PROBLEM
Reproduce every record exactly as it appears, but not the pictures.

*** MATERIAL FOR THIS TASK ***

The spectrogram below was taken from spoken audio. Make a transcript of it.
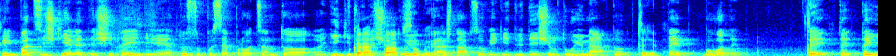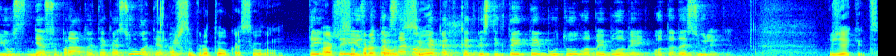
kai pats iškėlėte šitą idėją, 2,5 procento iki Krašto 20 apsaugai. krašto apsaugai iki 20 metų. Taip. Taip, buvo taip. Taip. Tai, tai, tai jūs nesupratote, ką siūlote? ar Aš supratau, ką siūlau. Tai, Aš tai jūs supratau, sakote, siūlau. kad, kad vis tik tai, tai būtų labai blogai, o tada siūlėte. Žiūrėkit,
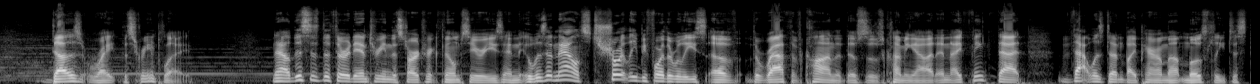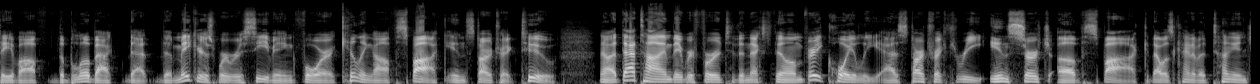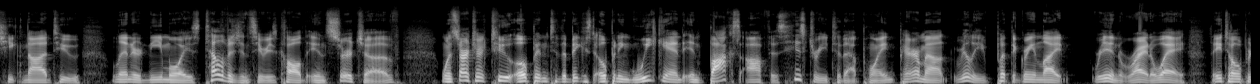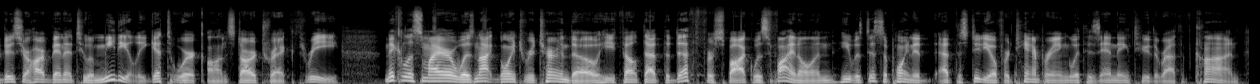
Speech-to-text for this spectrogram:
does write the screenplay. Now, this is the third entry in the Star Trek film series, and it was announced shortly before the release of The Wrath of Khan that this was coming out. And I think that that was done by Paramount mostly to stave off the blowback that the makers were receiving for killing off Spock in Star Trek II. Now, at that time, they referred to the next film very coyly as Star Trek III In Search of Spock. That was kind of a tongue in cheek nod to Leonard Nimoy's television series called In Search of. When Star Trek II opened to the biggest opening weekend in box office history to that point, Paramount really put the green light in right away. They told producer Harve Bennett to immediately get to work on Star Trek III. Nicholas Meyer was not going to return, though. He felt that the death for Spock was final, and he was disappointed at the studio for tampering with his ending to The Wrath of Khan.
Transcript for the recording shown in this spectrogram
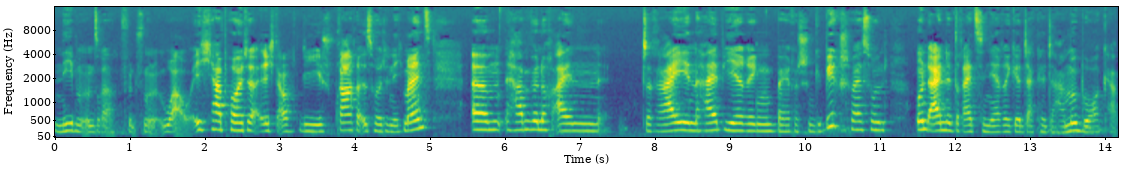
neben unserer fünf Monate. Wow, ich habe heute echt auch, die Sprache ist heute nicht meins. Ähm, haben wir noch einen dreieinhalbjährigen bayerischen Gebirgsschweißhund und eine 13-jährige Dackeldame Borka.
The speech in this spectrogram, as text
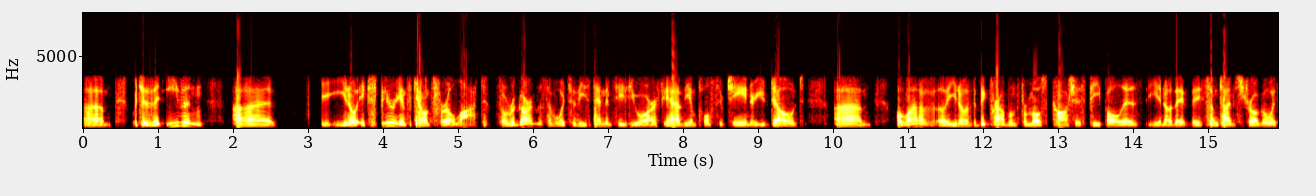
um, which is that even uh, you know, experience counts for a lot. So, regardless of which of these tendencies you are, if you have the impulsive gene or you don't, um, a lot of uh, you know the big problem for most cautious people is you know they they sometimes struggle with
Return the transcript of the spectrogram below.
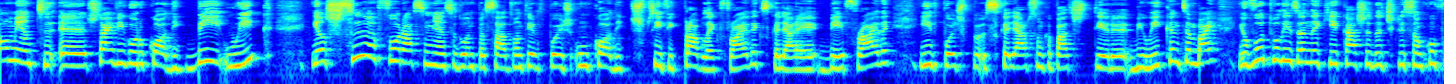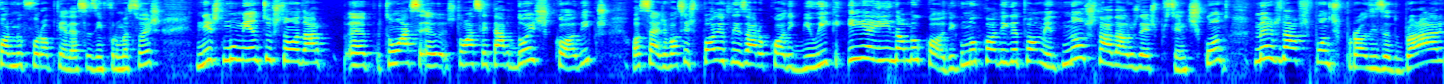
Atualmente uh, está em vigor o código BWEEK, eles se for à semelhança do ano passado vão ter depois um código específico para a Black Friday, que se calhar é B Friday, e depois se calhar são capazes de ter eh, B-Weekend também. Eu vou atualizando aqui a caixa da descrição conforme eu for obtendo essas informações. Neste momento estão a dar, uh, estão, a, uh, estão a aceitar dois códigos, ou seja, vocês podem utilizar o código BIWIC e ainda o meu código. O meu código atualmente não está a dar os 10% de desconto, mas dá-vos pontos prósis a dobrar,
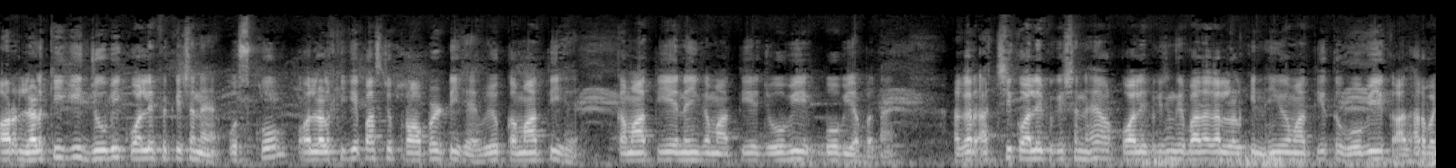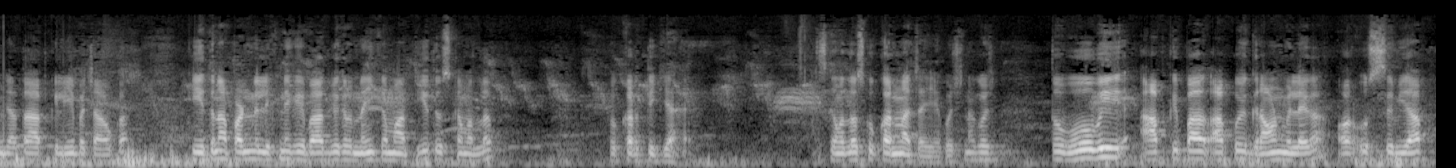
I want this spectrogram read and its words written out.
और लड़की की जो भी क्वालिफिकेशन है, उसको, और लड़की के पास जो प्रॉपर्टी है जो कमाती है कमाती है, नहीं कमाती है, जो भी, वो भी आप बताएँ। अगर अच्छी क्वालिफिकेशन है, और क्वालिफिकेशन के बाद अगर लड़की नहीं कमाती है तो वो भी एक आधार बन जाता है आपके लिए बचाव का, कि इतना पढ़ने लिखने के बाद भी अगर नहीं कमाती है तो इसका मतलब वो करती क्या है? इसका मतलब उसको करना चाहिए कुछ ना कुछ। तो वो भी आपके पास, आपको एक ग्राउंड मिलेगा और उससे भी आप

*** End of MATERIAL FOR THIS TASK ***

SOLUTION TO THE PROBLEM
The spectrogram below was taken from spoken audio. Make a transcript of it.
kai pats iškėlėte šitą idėją, 2,5 procento iki Krašto 20 apsaugai. krašto apsaugai iki 20 metų. Taip. Taip, buvo taip. Taip. Tai, tai, tai jūs nesupratote, ką siūlote? ar Aš supratau, ką siūlau. Tai, Aš tai jūs supratau, sakote, siūlau. kad, kad vis tik tai, tai būtų labai blogai, o tada siūlėte. Žiūrėkit,
Speech-to-text for this spectrogram:
does write the screenplay. Now, this is the third entry in the Star Trek film series, and it was announced shortly before the release of The Wrath of Khan that this was coming out. And I think that that was done by Paramount mostly to stave off the blowback that the makers were receiving for killing off Spock in Star Trek II. Now, at that time, they referred to the next film very coyly as Star Trek III In Search of Spock. That was kind of a tongue in cheek nod to Leonard Nimoy's television series called In Search of. When Star Trek II opened to the biggest opening weekend in box office history to that point, Paramount really put the green light in right away. They told producer Harve Bennett to immediately get to work on Star Trek III. Nicholas Meyer was not going to return, though. He felt that the death for Spock was final, and he was disappointed at the studio for tampering with his ending to The Wrath of Khan.
Transcript for the recording shown in this spectrogram
neben unserer fünf Monate. Wow, ich habe heute echt auch, die Sprache ist heute nicht meins. Ähm, haben wir noch einen dreieinhalbjährigen bayerischen Gebirgsschweißhund und eine 13-jährige Dackeldame Borka.
The speech in this spectrogram, as text
um, which is that even uh, you know, experience counts for a lot. So, regardless of which of these tendencies you are, if you have the impulsive gene or you don't, um, a lot of uh, you know the big problem for most cautious people is you know they they sometimes struggle with
Return the transcript of the spectrogram below.
Atualmente uh, está em vigor o código BWEEK, eles se for à semelhança do ano passado vão ter depois um código específico para a Black Friday, que se calhar é B Friday, e depois se calhar são capazes de ter eh, B-Weekend também. Eu vou atualizando aqui a caixa da descrição conforme eu for obtendo essas informações. Neste momento estão a dar, uh, estão, a, uh, estão a aceitar dois códigos, ou seja, vocês podem utilizar o código BIWIC e ainda o meu código. O meu código atualmente não está a dar os 10% de desconto, mas dá-vos pontos prósis a dobrar,
I want this spectrogram read and its words written out.
और लड़की की जो भी क्वालिफिकेशन है, उसको, और लड़की के पास जो प्रॉपर्टी है जो कमाती है कमाती है, नहीं कमाती है, जो भी, वो भी आप बताएँ। अगर अच्छी क्वालिफिकेशन है, और क्वालिफिकेशन के बाद अगर लड़की नहीं कमाती है तो वो भी एक आधार बन जाता है आपके लिए बचाव का, कि इतना पढ़ने लिखने के बाद भी अगर नहीं कमाती है तो इसका मतलब वो करती क्या है? इसका मतलब उसको करना चाहिए कुछ ना कुछ। तो वो भी आपके पास, आपको एक ग्राउंड मिलेगा और उससे भी आप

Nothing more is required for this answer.